Slope of Hope Blog Posts
Slope initially began as a blog, so this is where most of the website’s content resides. Here we have tens of thousands of posts dating back over a decade. These are listed in reverse chronological order. Click on any category icon below to see posts tagged with that particular subject, or click on a word in the category cloud on the right side of the screen for more specific choices.
I'm hearing a lot of folks toss a phrase around attributed to Joe Granville: "If it's obvious, it's obviously wrong!"
Ummm, I'm not sure how many of you have data on Mr. Granville's performance, but Mark Hulbert noted that The Granville Market Letter "is at the bottom of the Hulbert Financial
Digest's rankings for performance over the past 25 years – having
produced average losses of more than 20 percent per year on an
annualized basis." So I wouldn't go tattooing everything he says on your forehead or anything.
The "obvious" thing these days is the head and shoulders pattern on the S&P. I admit, this thing has been exasperating. Before the market opened on Monday, it seemed ready to fulfill its destiny, but then Ms. Whitney decided to show up.
The above is the /ES, which incorporates the after-hours surge credited to INTC's earnings release. We're at a dangerous zone here. A cross above 928.25 on the /ES would put the final nail in the coffin on this pattern. But until then, I urge you remember a lesson from BRCM in 2000.
At the time, this stock also had a similarly exciting pattern.
Yet it wouldn't seem to break 130 as it "should" have. One day it even went beneath 130 and then climbed right back up again. You can imagine how the bears were going insane with this stock as its freakish second right shoulder was formed.
The point I want to make is that sometimes these topping patterns take longer to play out than we would like. You have to just be patient sometimes. My point is better made with BRCM, though. I've tinted in the (now tiny) pattern which presaged what was to come.

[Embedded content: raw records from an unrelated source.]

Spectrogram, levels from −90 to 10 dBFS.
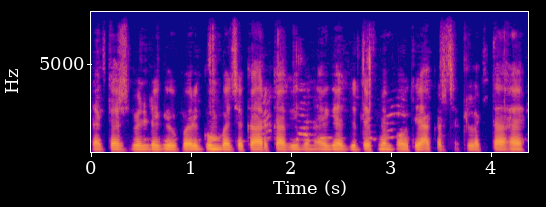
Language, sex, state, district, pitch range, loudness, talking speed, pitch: Hindi, male, Uttar Pradesh, Etah, 100-105 Hz, -18 LUFS, 300 wpm, 105 Hz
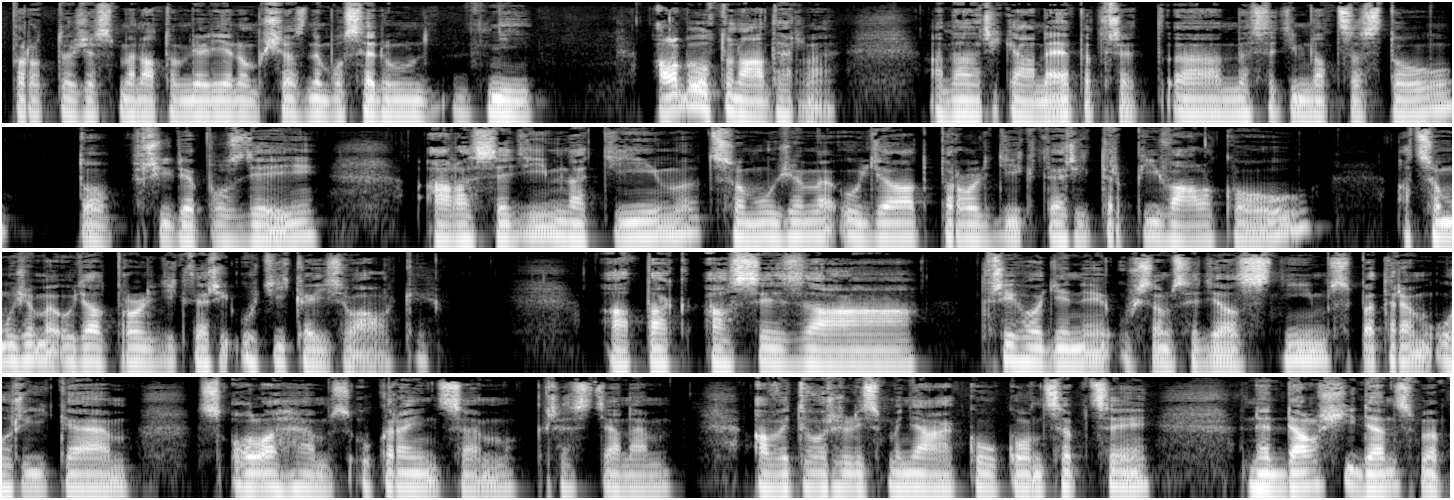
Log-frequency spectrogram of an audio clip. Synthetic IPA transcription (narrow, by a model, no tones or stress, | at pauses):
pɾo̞t̪o̞ʒɛsmɛnat̪o̞mːɲɛlɪjɛnomʃɛst̪nɛbo̞sɛdumdɲiː | ʔalɛbɪlot̪o̞naːdɦɛɾnɛ̰ː | ʔadanriːkaːnɛ̰pɛt̪r̥ɛ̰t̪nɛsɛɟimnat̪̚t͡sɛst̪o̞w | t̪o̞pr̥iːdɛpo̞zɟɛ̰jɪʔalɛsɛɟḭːmnat̪ciːmt͡so̞muːʒɛmɛ̰ʔuɟɛlat̪pɾʔo̞lɪɟɪ̰kt̪ɛriːt̪r̩piːvaːlko̞̰w | ʔat͡so̞muːʒɛmɛ̰ʔuɟɛlat̪̚pɾo̞lɪɟɪkt̪ɛrḭːʔuciːkajḭːzva̰ːlkɪ | ʔat̪akʔasɪza | t̪r̝̥ɪɦo̞ɟɪnɪ̰ʔuʃsɛmsɛɟɛ̰lsɲiːmspɛt̪ɾɛ̰mʔuriːkɛmsʔo̞lɛɦɛmsʔukɾajɪnt͡sɛ̰mkr̝̥ɛscanɛm | ʔavɪt̪vo̞rɪlɪsmɛɲaːko̞wko̞nt͡sɛpt͡sɪ̰nɛdalʃiːdɛnsmɛ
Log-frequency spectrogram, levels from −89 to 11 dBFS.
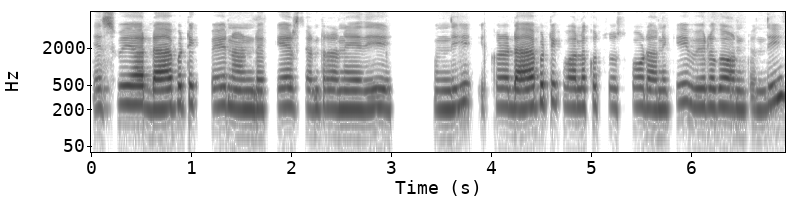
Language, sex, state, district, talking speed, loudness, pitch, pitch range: Telugu, female, Andhra Pradesh, Chittoor, 140 wpm, -23 LUFS, 220 Hz, 210-230 Hz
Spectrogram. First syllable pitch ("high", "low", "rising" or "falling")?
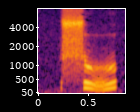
low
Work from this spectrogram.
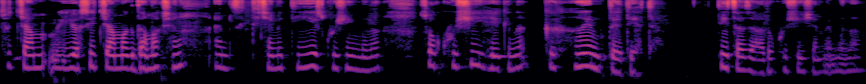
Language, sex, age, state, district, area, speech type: Kashmiri, female, 30-45, Jammu and Kashmir, Bandipora, rural, spontaneous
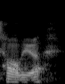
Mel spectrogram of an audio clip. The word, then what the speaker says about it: Taulia: Certainly, it's pronounced Taulia, so I guess we're even on this.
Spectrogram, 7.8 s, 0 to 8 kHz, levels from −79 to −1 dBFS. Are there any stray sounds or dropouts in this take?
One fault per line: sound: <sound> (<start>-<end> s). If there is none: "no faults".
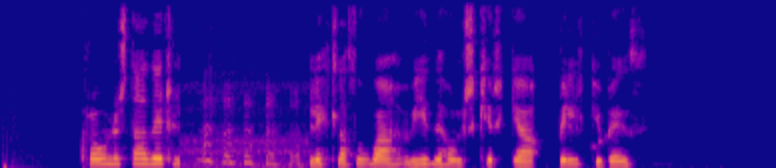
sound: laugh (1.9-3.1 s)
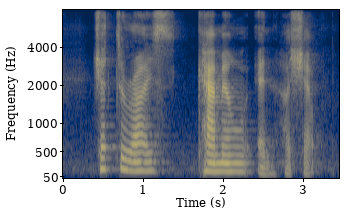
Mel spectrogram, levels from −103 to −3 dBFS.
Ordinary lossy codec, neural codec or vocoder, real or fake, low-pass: none; none; real; none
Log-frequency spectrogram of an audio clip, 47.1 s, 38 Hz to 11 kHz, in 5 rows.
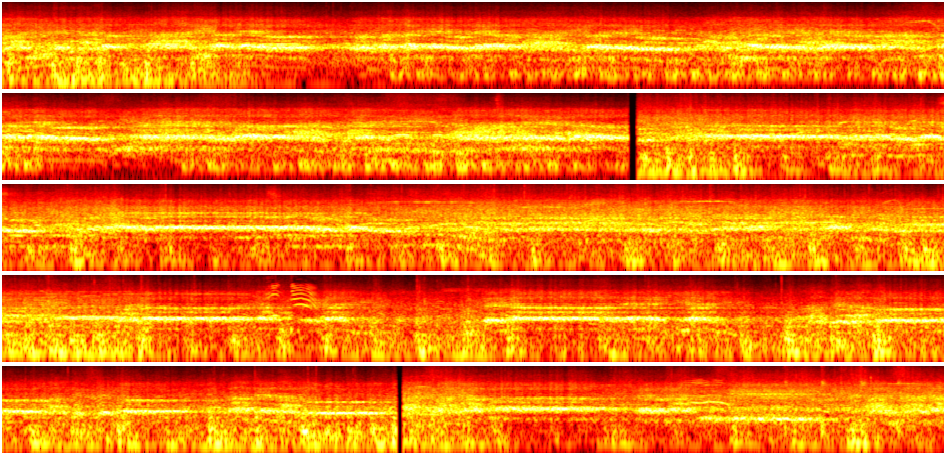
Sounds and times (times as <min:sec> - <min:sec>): Cheering: 0:00.0 - 0:47.1.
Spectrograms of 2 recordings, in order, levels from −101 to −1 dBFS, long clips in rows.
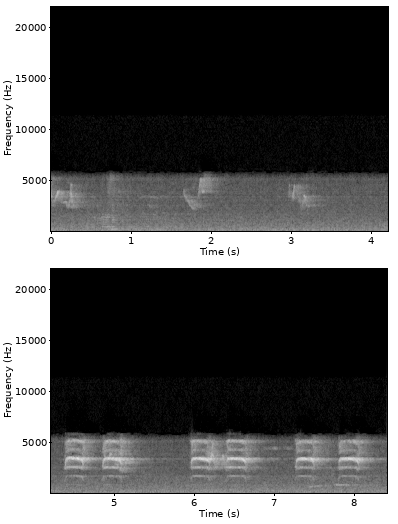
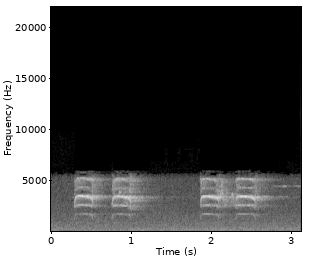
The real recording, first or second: second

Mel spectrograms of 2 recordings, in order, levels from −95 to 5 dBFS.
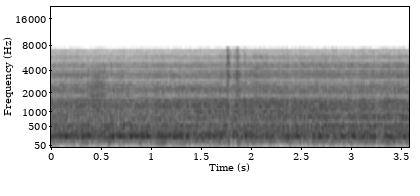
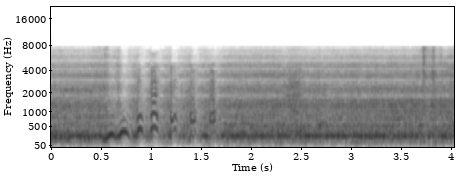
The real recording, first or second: second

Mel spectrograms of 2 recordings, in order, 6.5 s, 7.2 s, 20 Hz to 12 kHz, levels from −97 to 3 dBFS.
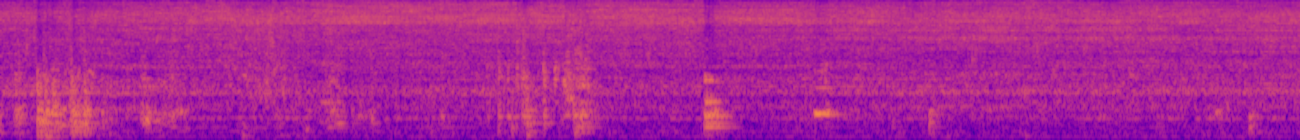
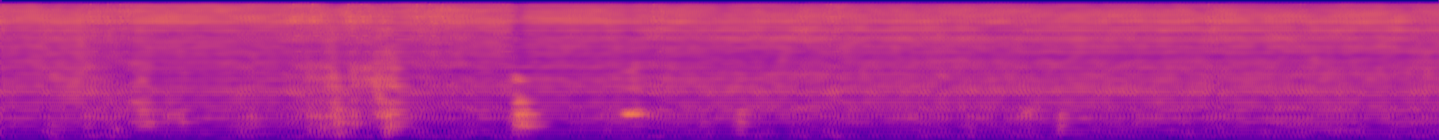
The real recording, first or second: first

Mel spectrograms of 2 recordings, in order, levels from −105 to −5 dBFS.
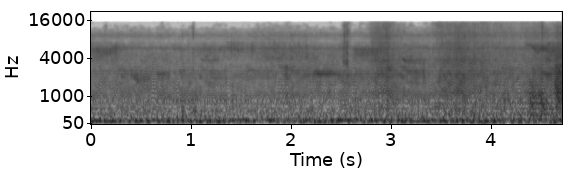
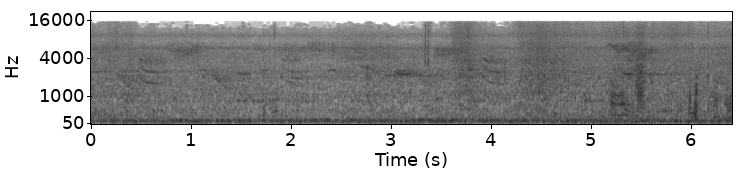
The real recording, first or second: second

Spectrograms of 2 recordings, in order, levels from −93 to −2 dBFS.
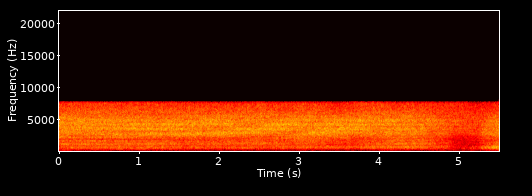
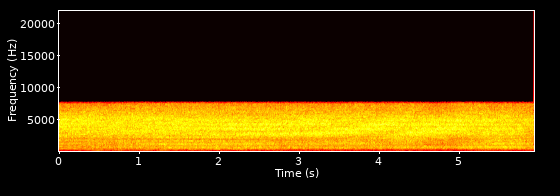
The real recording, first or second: second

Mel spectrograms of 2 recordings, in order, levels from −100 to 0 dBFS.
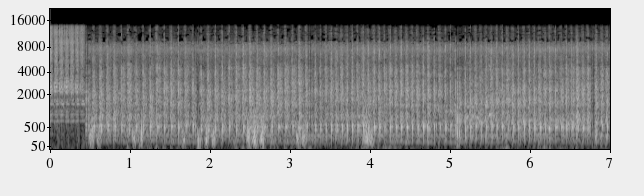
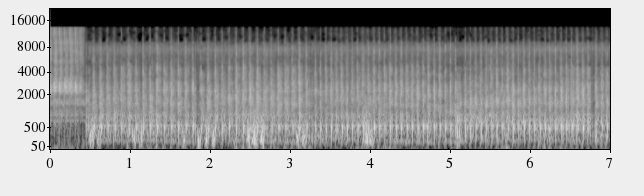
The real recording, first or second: first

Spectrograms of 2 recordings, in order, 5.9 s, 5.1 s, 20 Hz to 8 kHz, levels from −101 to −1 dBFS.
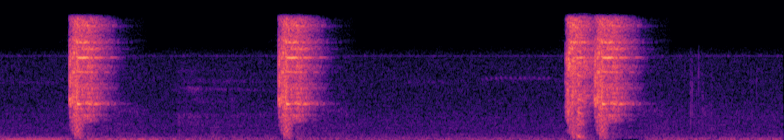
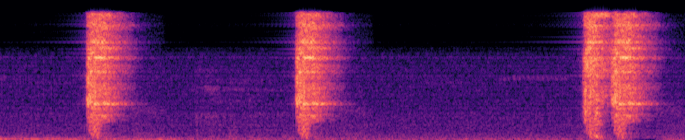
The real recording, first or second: first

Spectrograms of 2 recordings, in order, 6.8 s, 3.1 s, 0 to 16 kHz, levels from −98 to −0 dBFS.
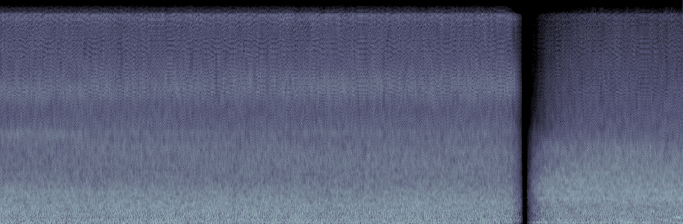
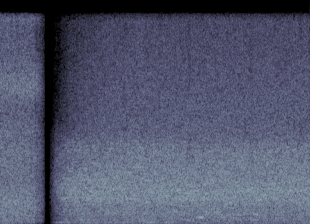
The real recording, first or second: second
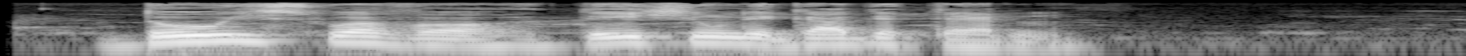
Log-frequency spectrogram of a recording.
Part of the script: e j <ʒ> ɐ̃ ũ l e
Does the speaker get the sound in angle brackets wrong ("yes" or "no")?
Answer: yes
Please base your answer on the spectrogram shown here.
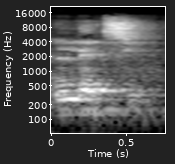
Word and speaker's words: lectio: se pronuncia leaks y aunque se escribe lectio se pronuncia lección la lección divina qué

Anyway, I had fallen back in love with the market, but the first couple of days of this week have turned me cold in a big, big hurry. It'll be interesting to see how tomorrow stacks up when it's finally over. As of this moment, it certainly looks like another slam-dunk for the bulls.
P.U. Today stunk (not as bad as yesterday, but still). These options expiration weeks are starting to get quite the reputation!
I'd like to ask for your ideas about something: here at Prophet, I'm going to be putting together a new web site totally dedicated to information about technical analysis and how to use it.
I've got some ideas already about what should go there (all the videos I've done on ProphetCharts, links to good blogs, lists of good books, and so forth), but I'd love to hear your ideas too. If there were a single, free site that housed all sorts of information about charts and their application, what would you like to see there? Thanks for your thoughts!
Now that GS earnings are behind us, the stock is still noodling around its 50% retracement. I think this is a pretty low-risk place to either short it or pick up puts on the cheap.
I normally like buying puts on multi-hundred dollar stocks, but for CAR, I'll make an exception. This stock has gone up 1800% in the past four months, and I'm terribly sorry, but this is not a healthy-looking chart. I've bought up a bunch of January 2010 $7.50 puts. I'm setting my contingent stop at 8.54.
Lately, I had been doing well with overnight profits in big ETF positions. I blew it with TBT, though, because I closed out two big positions yesterday for no good reason. Shame on me!
I wrote up TBT in this post yesterday, and I established two big long positions in two separate accounts. I closed both of them out, both at a profit, but that was just plain stupid. Some folks have expressed concern about TBT in the past, and I let those voices in my head take hold of me instead of coolly following the chart. It's up over 2% today, and I really wish I was still a holder. Hats off to those of you who bought this yesterday and are still long.